§ **To do**:
Copy nothing but the lines from the line with "Can you decode" to the end of the records, retyped exactly. Pictures stay out.

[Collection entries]
################
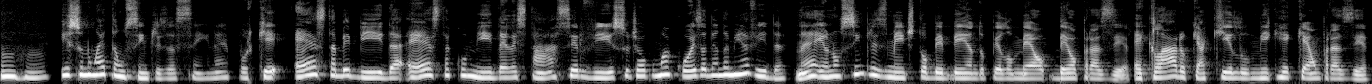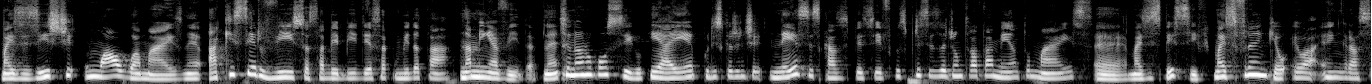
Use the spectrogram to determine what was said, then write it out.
Uhum. Isso não é tão simples assim, né? Porque esta bebida, esta comida, ela está a serviço de alguma coisa dentro da minha vida, né? Eu não simplesmente estou bebendo pelo mel, bel prazer. É claro que aquilo me requer um prazer, mas existe um algo a mais, né? A que serviço essa bebida e essa comida tá na minha vida, né? Senão eu não consigo. E aí é por isso que a gente, nesses casos específicos, precisa de um tratamento mais, é, mais específico. Mas Frank, eu, eu, é engraçado,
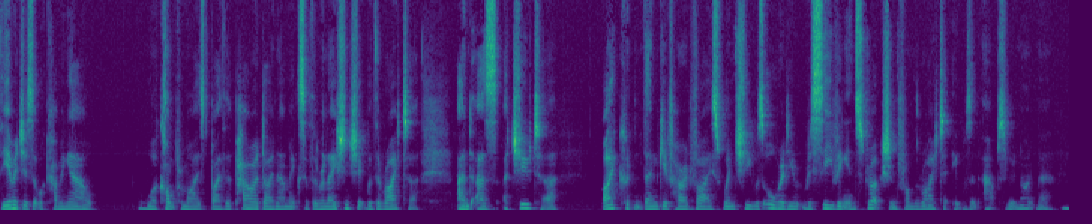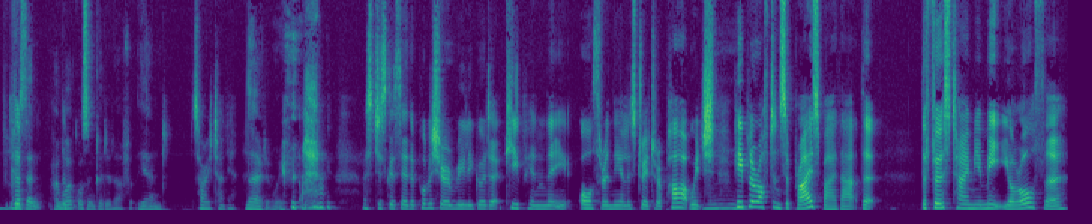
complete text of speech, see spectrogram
the images that were coming out were compromised by the power dynamics of the relationship with the writer. And as a tutor, I couldn't then give her advice when she was already receiving instruction from the writer. It was an absolute nightmare mm. because The- then her the- work wasn't good enough at the end. Sorry, Tanya. No, don't worry. I was just going to say the publisher are really good at keeping the author and the illustrator apart, which mm. people are often surprised by that. That the first time you meet your author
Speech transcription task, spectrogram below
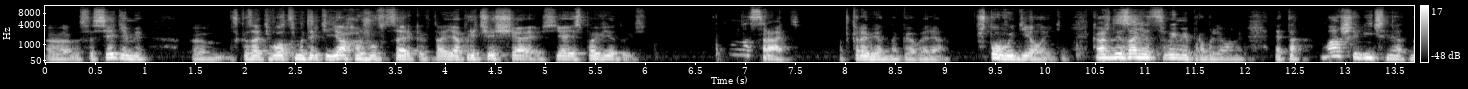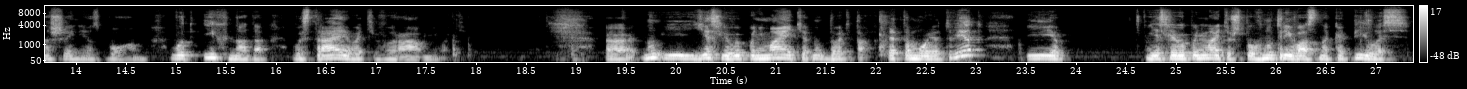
э, соседями – сказать, вот смотрите, я хожу в церковь, да, я причащаюсь, я исповедуюсь. Насрать, откровенно говоря. Что вы делаете? Каждый занят своими проблемами. Это ваши личные отношения с Богом. Вот их надо выстраивать, выравнивать. Э, ну и если вы понимаете, ну давайте так, это мой ответ. И если вы понимаете, что внутри вас накопилось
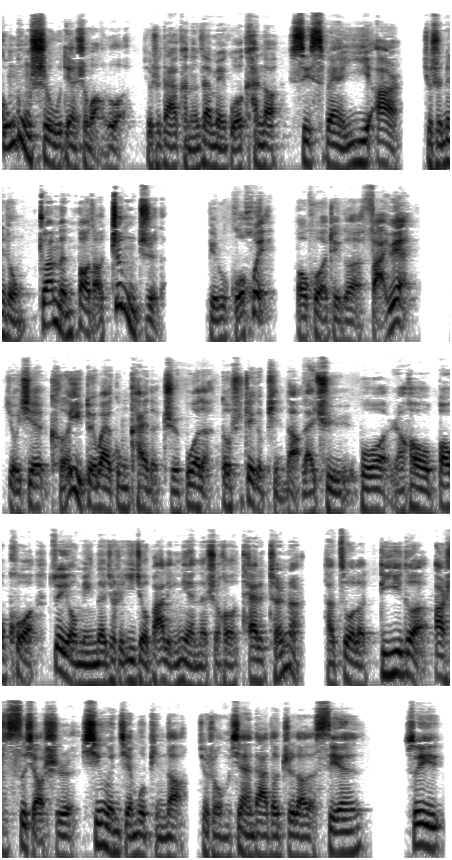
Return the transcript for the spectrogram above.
公共事务电视网络，就是大家可能在美国看到 C-SPAN 一二，就是那种专门报道政治的，比如国会，包括这个法院，有一些可以对外公开的直播的，都是这个频道来去播。然后包括最有名的就是一九八零年的时候，Ted Turner 他做了第一个二十四小时新闻节目频道，就是我们现在大家都知道的 CNN。所以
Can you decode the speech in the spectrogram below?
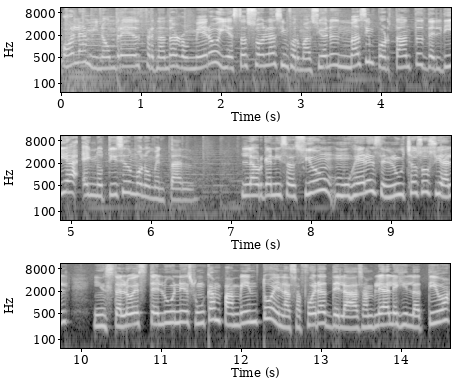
Hola, mi nombre es Fernanda Romero y estas son las informaciones más importantes del día en Noticias Monumental. La organización Mujeres en Lucha Social instaló este lunes un campamento en las afueras de la Asamblea Legislativa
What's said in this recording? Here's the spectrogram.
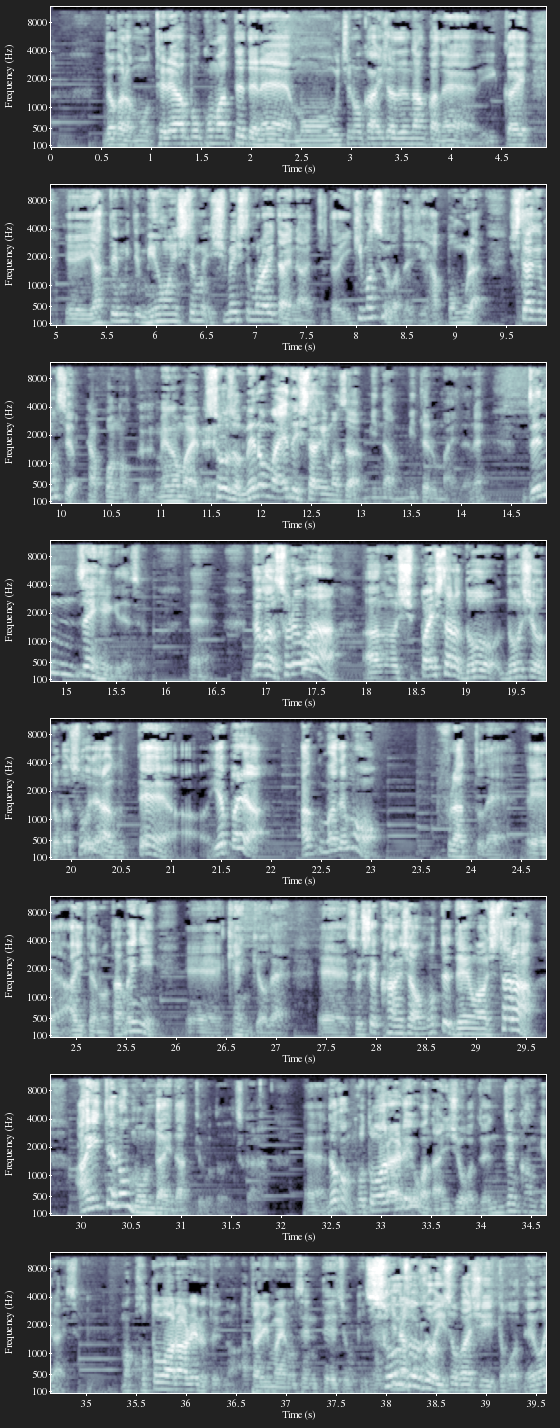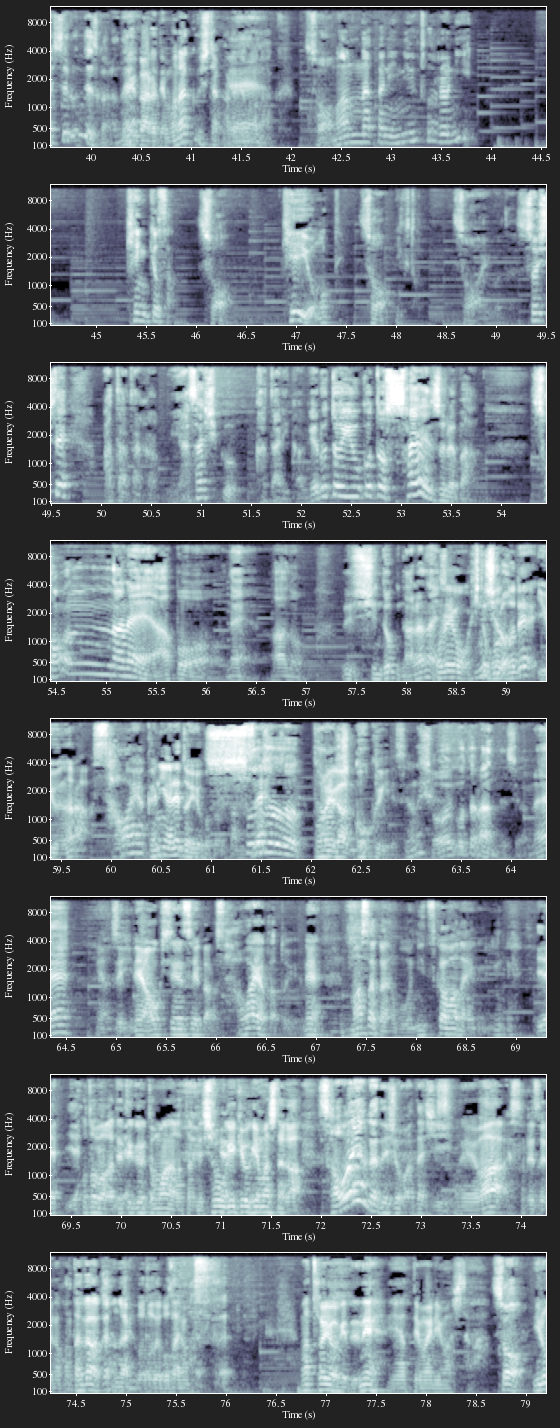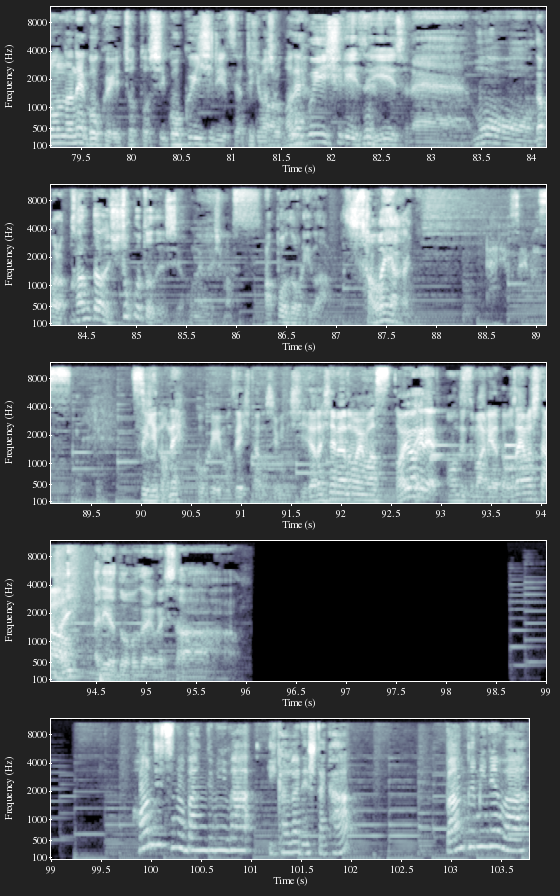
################
§ **Written reply**:
Can you decode the speech in the spectrogram below?
Hola, mi nombre es Fernanda Romero y estas son las informaciones más importantes del día en Noticias Monumental. La organización Mujeres en Lucha Social instaló este lunes un campamento en las afueras de la Asamblea Legislativa
What's said in this recording? Here's the spectrogram.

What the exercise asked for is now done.